- Layout: Two- or four-door body-on-frame pickup truck
- Maximum towing: 40,000 lbs
- Payload: 8000 lbs
- Rivals: Chevrolet Silverado HD, GMC Sierra HD, Ram 2500
The new 6.8-liter gasoline V-8, with 405 hp and 445 lb-ft of torque, is a short-stroke version of the existing 7.8-liter V-8 and a value play for lower trims. The 7.8-liter bumps output to 430 hp/485 lb-ft and is a worthwhile $1705 upgrade for most personal-use buyers. The 6.7-liter PowerStroke diesel, at 475 hp and 1050 lb-ft of torque, is a longtime favorite of the towing crowd and costs $9995. New this year is a high-output version making 500 hp and 1200 lb-ft of torque, made possible by an upgraded fuel system and a stainless steel exhaust manifold to better handle higher operating temperatures. The high-output PowerStroke costs a cool $12,495.
When I wheeled an F-250 Platinum with the new diesel (cued by red “6.7L” fender script) onto the country roads outside the proving grounds, I was immediately struck by the quietness and refinement of the powertrain. The Super Duty cabin is super quiet.

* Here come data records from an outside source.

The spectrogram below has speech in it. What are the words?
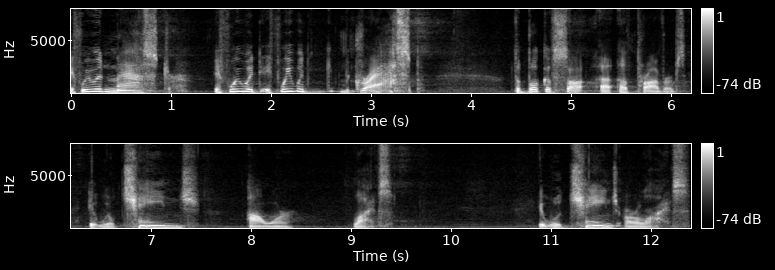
if we would master, if we would, if we would grasp the book of, uh, of Proverbs, it will change our lives. It will change our lives.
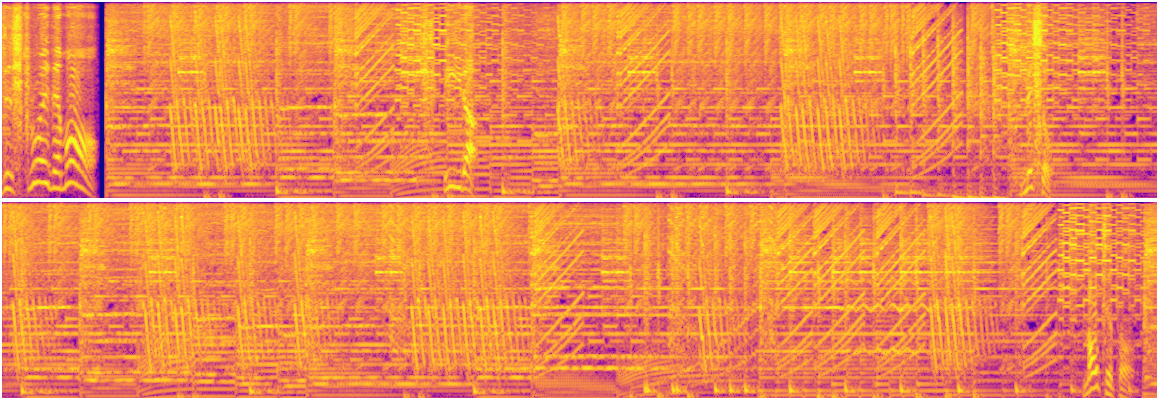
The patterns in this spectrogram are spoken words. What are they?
Destroy them all! Speed up! Missile! Multiple.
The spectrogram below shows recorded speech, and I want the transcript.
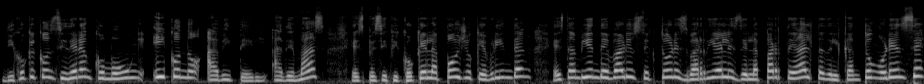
dijo que consideran como un ícono a Viteri. Además, especificó que el apoyo que brindan es también de varios sectores barriales de la parte alta del cantón orense,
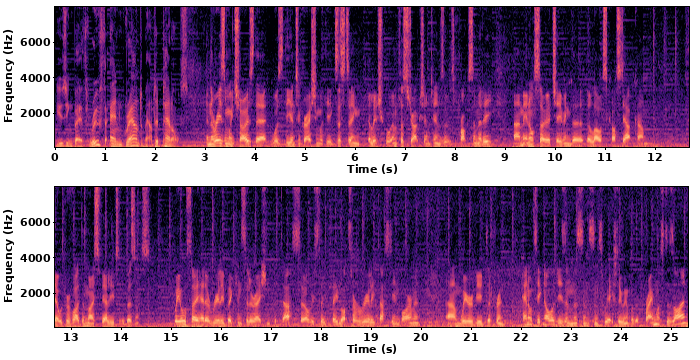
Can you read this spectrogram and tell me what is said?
using both roof and ground mounted panels. And the reason we chose that was the integration with the existing electrical infrastructure in terms of its proximity um, and also achieving the, the lowest cost outcome that would provide the most value to the business. We also had a really big consideration for dust, so obviously feedlots are a really dusty environment. Um, we reviewed different panel technologies in this instance we actually went with a frameless design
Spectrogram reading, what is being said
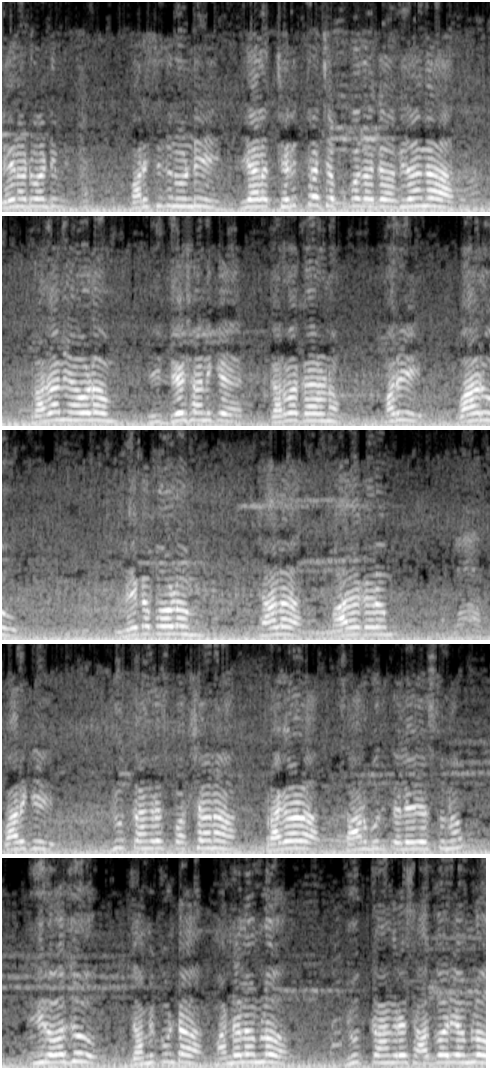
లేనటువంటి పరిస్థితి నుండి ఇవాళ చరిత్ర చెప్పుకోదగ్గ విధంగా ప్రధాని అవడం ఈ దేశానికే గర్వకారణం. మరి వారు లేకపోవడం చాలా బాధాకరం. వారికి యూత్ కాంగ్రెస్ పక్షాన ప్రగాఢ సానుభూతి తెలియజేస్తున్నాం. ఈరోజు జమ్మికుంట మండలంలో యూత్ కాంగ్రెస్ ఆధ్వర్యంలో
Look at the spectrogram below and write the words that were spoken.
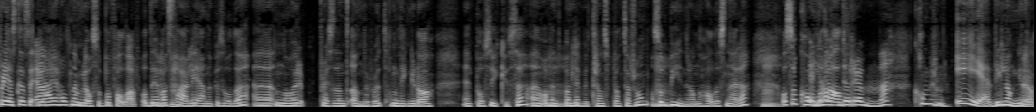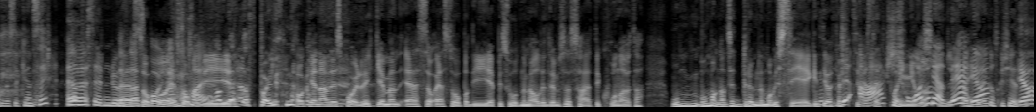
Fordi jeg, skal se, Ja. jeg holdt nemlig også på å falle av, og det var særlig en episode eh, når president Underwood han ligger da eh, på sykehuset eh, og venter på en levertransplantasjon, og så begynner han å hallusinere. Og så kommer eller det alt, drømme. kommer sånn evig lange Ja. drømmesekvenser. Ja, det ser den du Dette er spoiler på, jeg så de dette er spoiler. Ok, nei, men Det spoiler ikke, men jeg så, jeg så på de episodene med alle de drømmene, så sa jeg til kona vet du, hvor, hvor mange av disse drømmene må vi se, egentlig? Det, først- Det er poenget så kjedelig, Ja, det er ganske kjedelig. Ja.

The real revelation comes at about 50 mph: hit the go pedal and the acceleration to 80 mph is stunning, the 10-speed automatic transmission ripping smoothly up the gears. For a few seconds, you might think you’re driving a sports car, not a 7000-lb truck riding high above the tarmac. Later, I drove an F-250 Lariat with the bigger gasoline engine and, with no payload or trailer, it also sailed down a two-lane with ease.

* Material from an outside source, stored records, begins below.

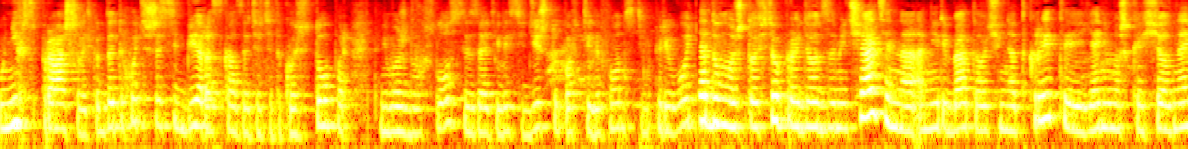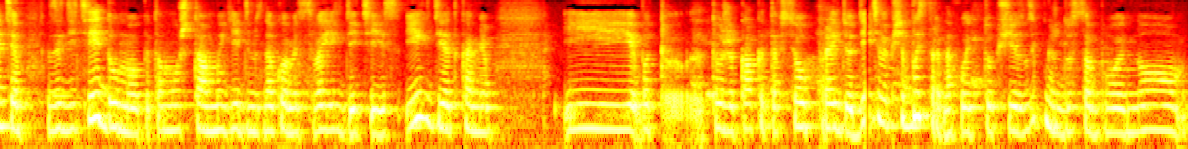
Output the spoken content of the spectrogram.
у них спрашивать, когда ты хочешь о себе рассказывать, у тебя такой стопор, ты не можешь двух слов связать или сидишь тупо в телефон с этим переводом. Я думаю, что все пройдет замечательно. Они, ребята, очень открытые. Я немножко еще, знаете, за детей думаю, потому что мы едем знакомить своих детей с их детками. И вот э, тоже как это все пройдет. Дети вообще быстро находят общий язык между собой, но,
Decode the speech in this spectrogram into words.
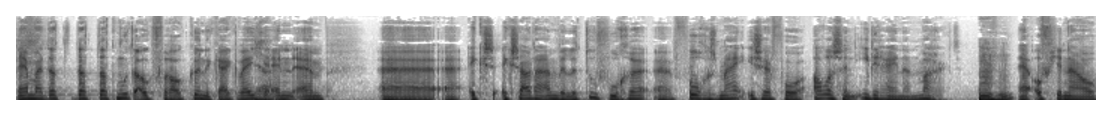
Nee, maar dat, dat, dat moet ook vooral kunnen. Kijk, weet je, en... Um, uh, ik, ik zou daaraan willen toevoegen... Uh, volgens mij is er voor alles en iedereen een markt. Mm -hmm. of je nou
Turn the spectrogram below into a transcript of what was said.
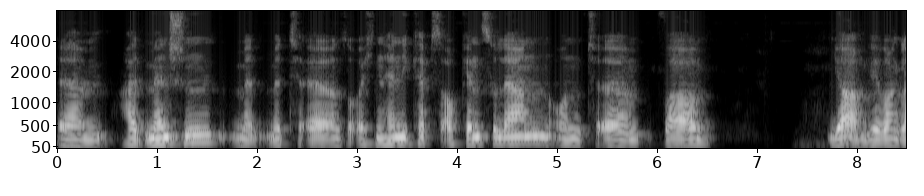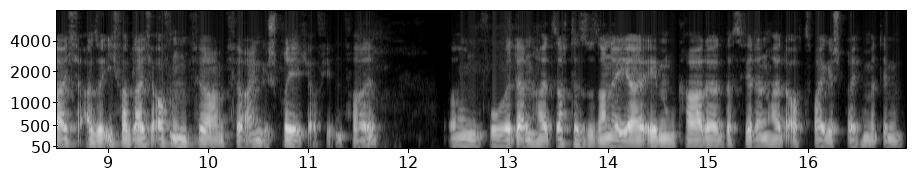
ähm, halt Menschen mit, mit äh, solchen Handicaps auch kennenzulernen und ähm, war, ja, wir waren gleich, also ich war gleich offen für, für ein Gespräch auf jeden Fall. Und wo wir dann halt sagte Susanne ja eben gerade, dass wir dann halt auch zwei Gespräche mit dem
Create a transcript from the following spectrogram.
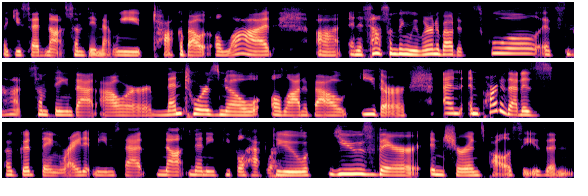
like you said, not something that we talk about a lot, uh, and it's not something we learn about in school. It's not something that our mentors know a lot about either. And and part of that is a good thing, right? It means that not many people have right. to use their insurance policies. And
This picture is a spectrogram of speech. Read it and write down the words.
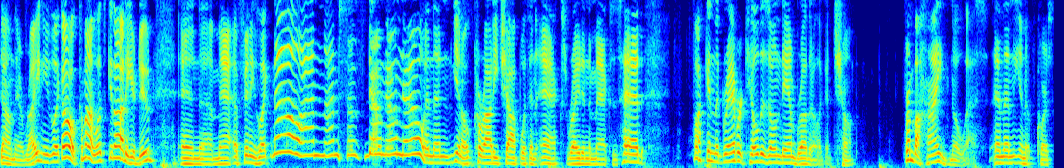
down there, right? And he's like, "Oh, come on, let's get out of here, dude." And uh, Matt uh, Finney's like, "No, I'm I'm so no no no," and then you know karate chop with an axe right into Max's head. Fucking the grabber killed his own damn brother like a chump from behind, no less. And then, you know, of course,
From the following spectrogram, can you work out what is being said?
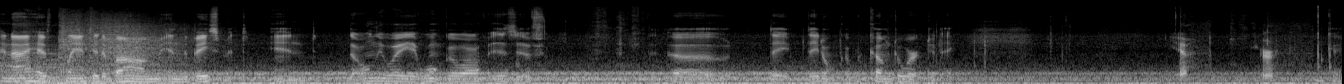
and I have planted a bomb in the basement, and the only way it won't go off is if uh, they they don't come- come to work today. Yeah. Sure. Okay.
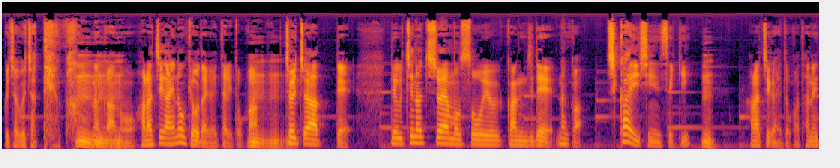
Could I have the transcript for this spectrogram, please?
ぐちゃぐちゃっていうか、なんかあの、腹違いの兄弟がいたりとか、うん。ちょいちょいあって、で、うちの父親もそういう感じで、なんか近い親戚、うん。腹違いとか種違い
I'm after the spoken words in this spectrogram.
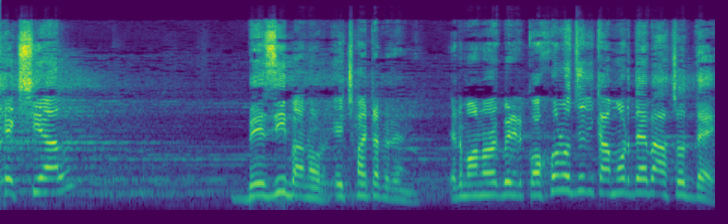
খেকশিয়াল, বেজি, বানর, এই ছয়টা প্রাণী। এটা মনে রাখবেন কখনো যদি কামড় দেয় বা আচর দেয়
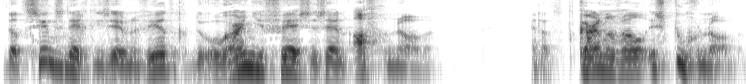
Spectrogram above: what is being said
dat sinds 1947 de Oranjefeesten zijn afgenomen. En dat het carnaval is toegenomen.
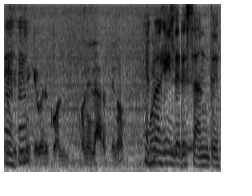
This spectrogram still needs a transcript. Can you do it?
que tiene que ver con, el arte, ¿no? Es más que interesante.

Back inside the proving ground, I climbed behind the wheel of a F-350 Crew Cab King Ranch equipped with the high-output PowerStroke. A 36-foot enclosed fifth-wheel trailer loaded with enough ballast to reach 30,000 lbs was attached to the bed. With surprisingly little effort, the long rig ascended steep hills, although there was no forgetting that there was 15 tons of trailer tagging behind. On cue, the cooling fans kicked in. During the downhill portions, the engine braking was effective, reassuringly scrubbing speed.
Finally, it was time to check out the Super Duty’s off-road chops. A new, relatively modest off-road package is available for the entry-level XL trim on F-250 and F-350, offering 33-inch tires, skid plates, and an electronic locking rear differential, but I went straight for a King Ranch with the Tremor off-road package. As before, Tremor includes a front-end lift, a Dana front axle, 35-inch Goodyears, and selectable drive modes. This year, Tremor boasts Trail Turn Assist and newly tuned dampers, and the front and rear camera views, which used to extinguish over 25 mph during off-roading, now stay on at higher speeds. Shades of F-150 Raptor, anyone?
With a few careful applications of throttle and a spotter directing me, the big truck crawled up a steep hill strewn with boulders, each rock coming into view on the center screen as we lurched upward. Then I bounded merrily along rutted trails, up sandy hills, through tight, boggy corners. The Tremor’d truck simply shrugged, as if to say, “is that all you’ve got?” Later, in a muddy field, I pirouetted around a pole thanks to the Trail Turn Assist feature. Dial the steering wheel to the left, the left rear wheel brakes, and you’re pivoting around that braking tire. Fun!
As noted, Ford practically has a cultural anthropology perspective on the Super Duty and its use in the real world, particularly in the trades. What works for the miner, the farmer, the forest service worker, the utility line worker, and the commercial fleet manager, Ford figures, also works for the weekend recreational user who tows a boat or camper trailer, just with additional creature comforts on top.
2023 Ford F-Series Super Duty
Highs: A model and specification for every possible purpose; a remarkable balance between everyday usability and towing and off-road capabilities; beautifully integrated powertrains; an unfailing sense that you are part of the American cultural landscape when you’re behind the wheel.
Lows: Huge, heavy, expensive; diesel fuel isn’t cheap.
Takeaway: If you need, or simply want, the capability of a heavy-duty truck, Ford has perfected the formula.